**REQUIRED ACTION**
The reply should repeat all of the data word for word, with no pictures.

#### RECORDS PROVIDED ####

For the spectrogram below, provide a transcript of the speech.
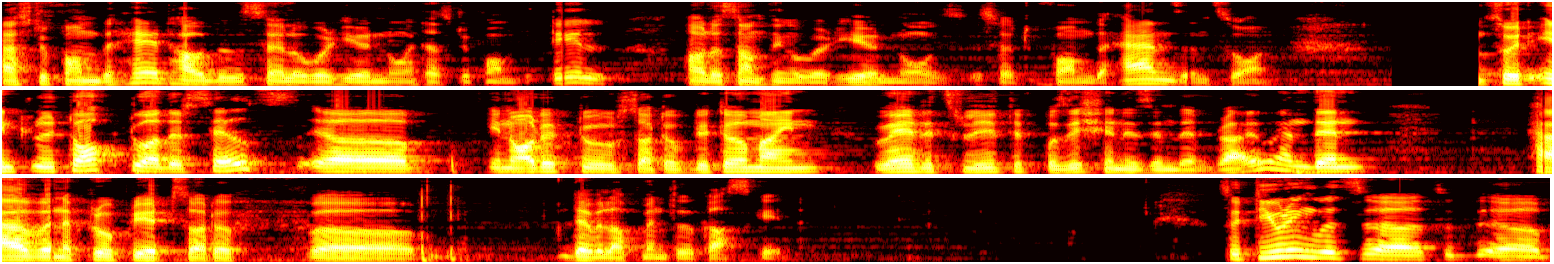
has to form the head, how does a cell over here know it has to form the tail, how does something over here knows it has to form the hands and so on. So, it, will talk to other cells uh, in order to sort of determine where its relative position is in the embryo and then have an appropriate sort of uh, developmental cascade. So, Turing was uh, so uh,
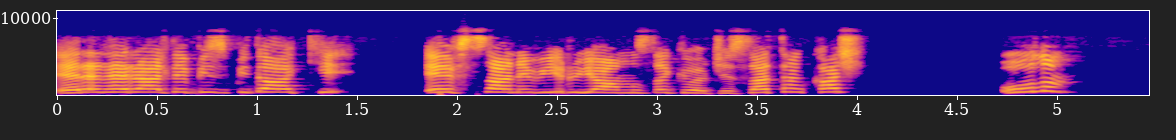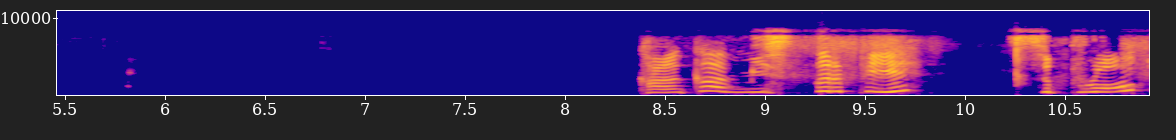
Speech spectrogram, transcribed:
Eren herhalde biz bir dahaki efsanevi rüyamızda göreceğiz. Zaten kaç Oğlum kanka Mr. P Sprout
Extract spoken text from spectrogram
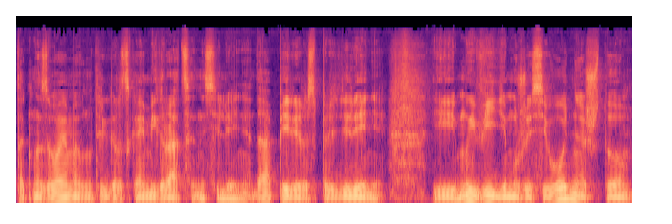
так называемая внутригородская миграция населения, да, перераспределение. И мы видим уже сегодня, что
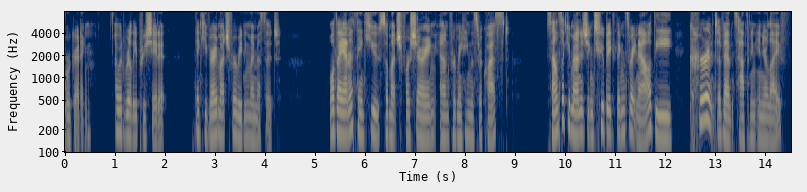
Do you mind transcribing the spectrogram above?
regretting? I would really appreciate it. Thank you very much for reading my message. Well, Diana, thank you so much for sharing and for making this request. Sounds like you're managing two big things right now the current events happening in your life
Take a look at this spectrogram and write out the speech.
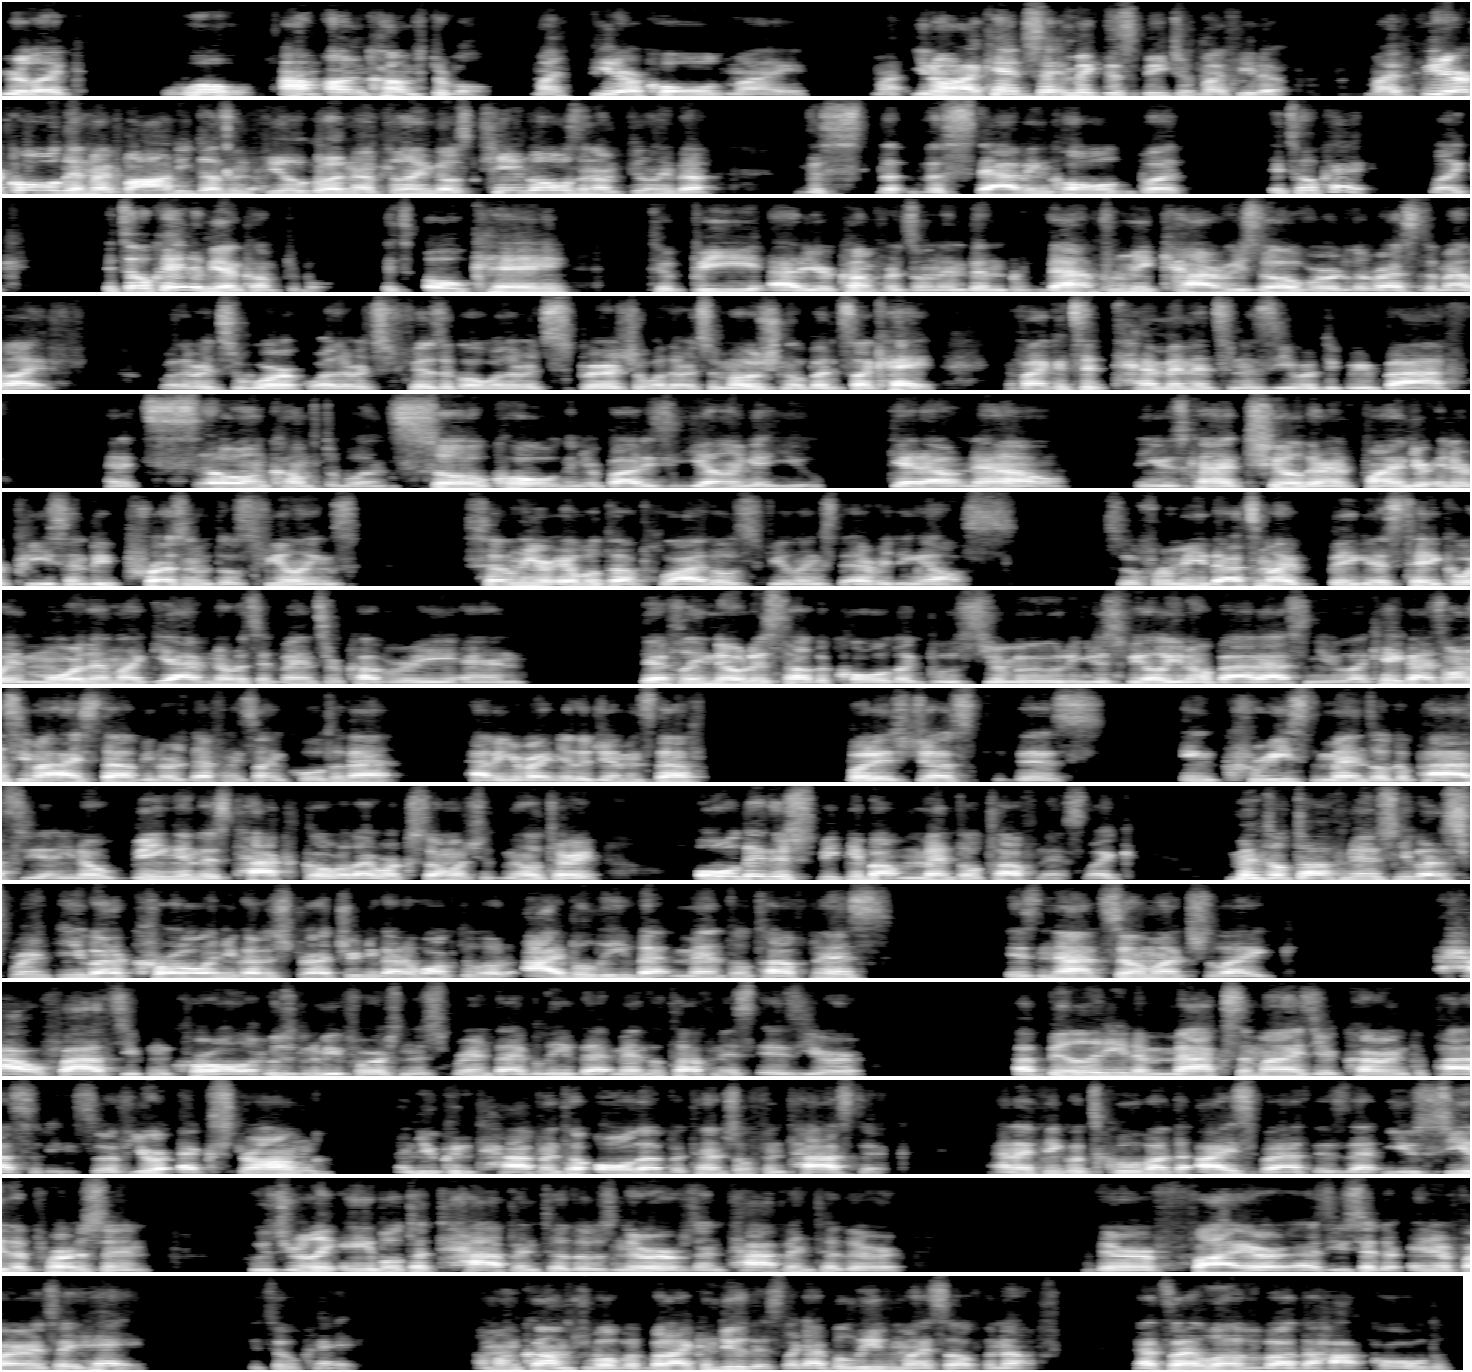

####

**EXERCISE RESULT**
For the spectrogram below, provide a transcript of the speech.
has to form the head, how does a cell over here know it has to form the tail, how does something over here knows it has to form the hands and so on. So, it, will talk to other cells uh, in order to sort of determine where its relative position is in the embryo and then have an appropriate sort of uh, developmental cascade. So, Turing was uh, so uh,
Speech spectrogram, transcribed:
Eren herhalde biz bir dahaki efsanevi rüyamızda göreceğiz. Zaten kaç Oğlum kanka Mr. P Sprout
Extract spoken text from spectrogram
так называемая внутригородская миграция населения, да, перераспределение. И мы видим уже сегодня, что
Do you mind transcribing the spectrogram above?
regretting? I would really appreciate it. Thank you very much for reading my message. Well, Diana, thank you so much for sharing and for making this request. Sounds like you're managing two big things right now the current events happening in your life
Take a look at this spectrogram and write out the speech.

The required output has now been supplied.